Extracted records:
####

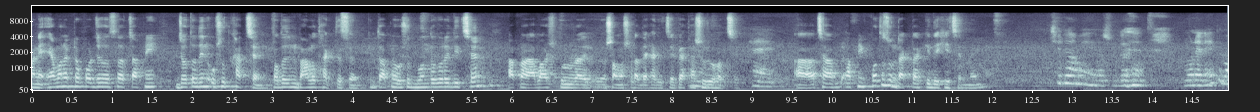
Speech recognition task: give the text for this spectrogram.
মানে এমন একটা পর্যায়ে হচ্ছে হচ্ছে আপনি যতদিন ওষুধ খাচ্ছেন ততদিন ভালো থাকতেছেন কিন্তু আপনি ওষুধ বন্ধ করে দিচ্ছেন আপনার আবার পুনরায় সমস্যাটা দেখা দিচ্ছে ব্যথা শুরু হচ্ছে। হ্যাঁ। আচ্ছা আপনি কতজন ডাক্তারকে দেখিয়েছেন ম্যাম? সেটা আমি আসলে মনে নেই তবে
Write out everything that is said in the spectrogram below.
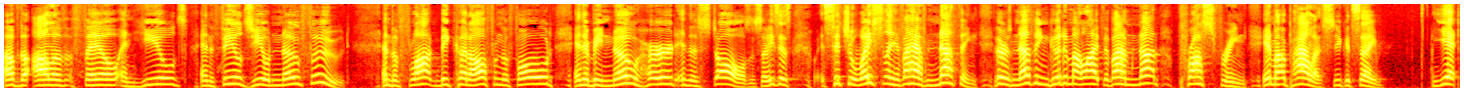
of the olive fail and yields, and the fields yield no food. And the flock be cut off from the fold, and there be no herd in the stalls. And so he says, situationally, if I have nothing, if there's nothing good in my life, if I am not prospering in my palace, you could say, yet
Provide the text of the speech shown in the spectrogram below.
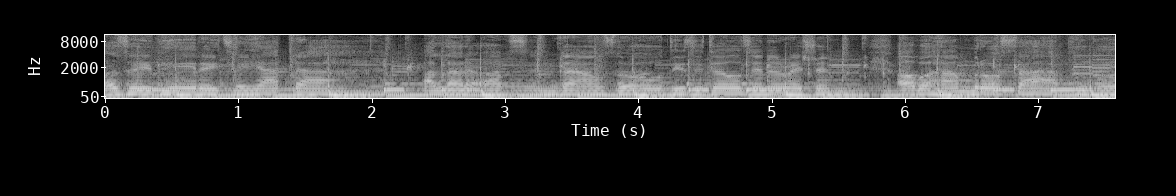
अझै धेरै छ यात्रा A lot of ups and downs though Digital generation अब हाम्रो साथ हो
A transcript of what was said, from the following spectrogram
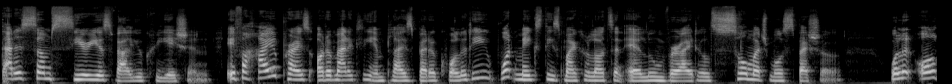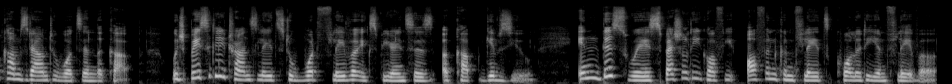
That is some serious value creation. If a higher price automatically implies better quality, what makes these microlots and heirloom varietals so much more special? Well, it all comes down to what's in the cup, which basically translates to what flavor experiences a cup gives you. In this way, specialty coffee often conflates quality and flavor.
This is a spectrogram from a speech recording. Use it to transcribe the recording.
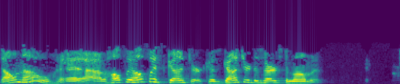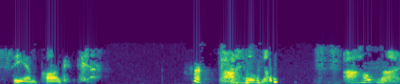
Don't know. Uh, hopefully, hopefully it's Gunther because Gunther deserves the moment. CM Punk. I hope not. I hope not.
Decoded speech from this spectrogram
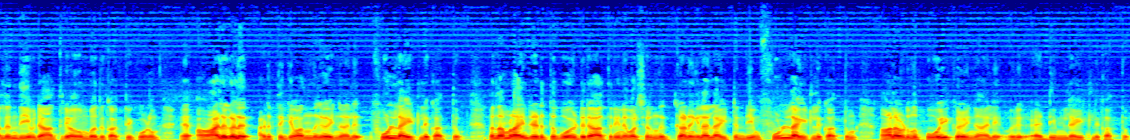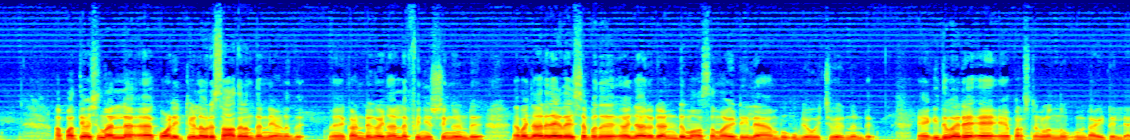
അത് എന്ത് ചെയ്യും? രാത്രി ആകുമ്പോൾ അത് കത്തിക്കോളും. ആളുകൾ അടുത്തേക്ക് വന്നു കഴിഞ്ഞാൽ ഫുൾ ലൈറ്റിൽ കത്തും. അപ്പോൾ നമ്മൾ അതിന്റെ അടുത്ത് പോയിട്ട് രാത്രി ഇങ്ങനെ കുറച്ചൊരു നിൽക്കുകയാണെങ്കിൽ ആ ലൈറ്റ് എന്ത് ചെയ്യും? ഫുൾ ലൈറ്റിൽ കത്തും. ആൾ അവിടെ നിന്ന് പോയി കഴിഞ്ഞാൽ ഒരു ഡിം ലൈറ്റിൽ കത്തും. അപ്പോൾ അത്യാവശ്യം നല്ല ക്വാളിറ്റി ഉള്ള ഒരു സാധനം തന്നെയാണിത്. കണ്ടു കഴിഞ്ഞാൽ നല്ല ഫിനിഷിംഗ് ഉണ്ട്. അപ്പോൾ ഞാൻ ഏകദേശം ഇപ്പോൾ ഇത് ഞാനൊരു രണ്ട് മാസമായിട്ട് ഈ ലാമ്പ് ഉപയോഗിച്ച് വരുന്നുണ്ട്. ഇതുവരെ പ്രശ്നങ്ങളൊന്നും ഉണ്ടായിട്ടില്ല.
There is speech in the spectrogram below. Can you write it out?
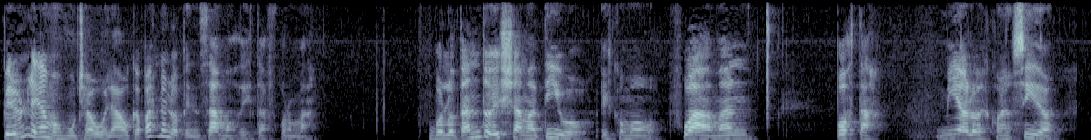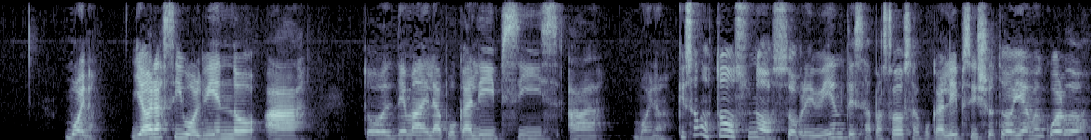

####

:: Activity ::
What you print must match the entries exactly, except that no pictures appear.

:: Your response ::
Speech recognition task: give the text for this spectrogram.
মানে এমন একটা পর্যায়ে হচ্ছে হচ্ছে আপনি যতদিন ওষুধ খাচ্ছেন ততদিন ভালো থাকতেছেন কিন্তু আপনি ওষুধ বন্ধ করে দিচ্ছেন আপনার আবার পুনরায় সমস্যাটা দেখা দিচ্ছে ব্যথা শুরু হচ্ছে। হ্যাঁ। আচ্ছা আপনি কতজন ডাক্তারকে দেখিয়েছেন ম্যাম? সেটা আমি আসলে মনে নেই তবে
Write out everything that is said in the spectrogram below.
of the olive fail and yields, and the fields yield no food. And the flock be cut off from the fold, and there be no herd in the stalls. And so he says, situationally, if I have nothing, if there's nothing good in my life, if I am not prospering in my palace, you could say, yet
Provide the text of the speech shown in the spectrogram below.
अझै धेरै छ यात्रा A lot of ups and downs though Digital generation अब हाम्रो साथ हो
A transcript of what was said, from the following spectrogram
That is some serious value creation. If a higher price automatically implies better quality, what makes these microlots and heirloom varietals so much more special? Well, it all comes down to what's in the cup, which basically translates to what flavor experiences a cup gives you. In this way, specialty coffee often conflates quality and flavor.
This is a spectrogram from a speech recording. Use it to transcribe the recording.
Don't know. Uh, hopefully, hopefully it's Gunther because Gunther deserves the moment. CM Punk. I hope not. I hope not.
Decoded speech from this spectrogram
അത് എന്ത് ചെയ്യും? രാത്രി ആകുമ്പോൾ അത് കത്തിക്കോളും. ആളുകൾ അടുത്തേക്ക് വന്നു കഴിഞ്ഞാൽ ഫുൾ ലൈറ്റിൽ കത്തും. അപ്പോൾ നമ്മൾ അതിന്റെ അടുത്ത് പോയിട്ട് രാത്രി ഇങ്ങനെ കുറച്ചൊരു നിൽക്കുകയാണെങ്കിൽ ആ ലൈറ്റ് എന്ത് ചെയ്യും? ഫുൾ ലൈറ്റിൽ കത്തും. ആൾ അവിടെ നിന്ന് പോയി കഴിഞ്ഞാൽ ഒരു ഡിം ലൈറ്റിൽ കത്തും. അപ്പോൾ അത്യാവശ്യം നല്ല ക്വാളിറ്റി ഉള്ള ഒരു സാധനം തന്നെയാണിത്. കണ്ടു കഴിഞ്ഞാൽ നല്ല ഫിനിഷിംഗ് ഉണ്ട്. അപ്പോൾ ഞാൻ ഏകദേശം ഇപ്പോൾ ഇത് ഞാനൊരു രണ്ട് മാസമായിട്ട് ഈ ലാമ്പ് ഉപയോഗിച്ച് വരുന്നുണ്ട്. ഇതുവരെ പ്രശ്നങ്ങളൊന്നും ഉണ്ടായിട്ടില്ല.
There is speech in the spectrogram below. Can you write it out?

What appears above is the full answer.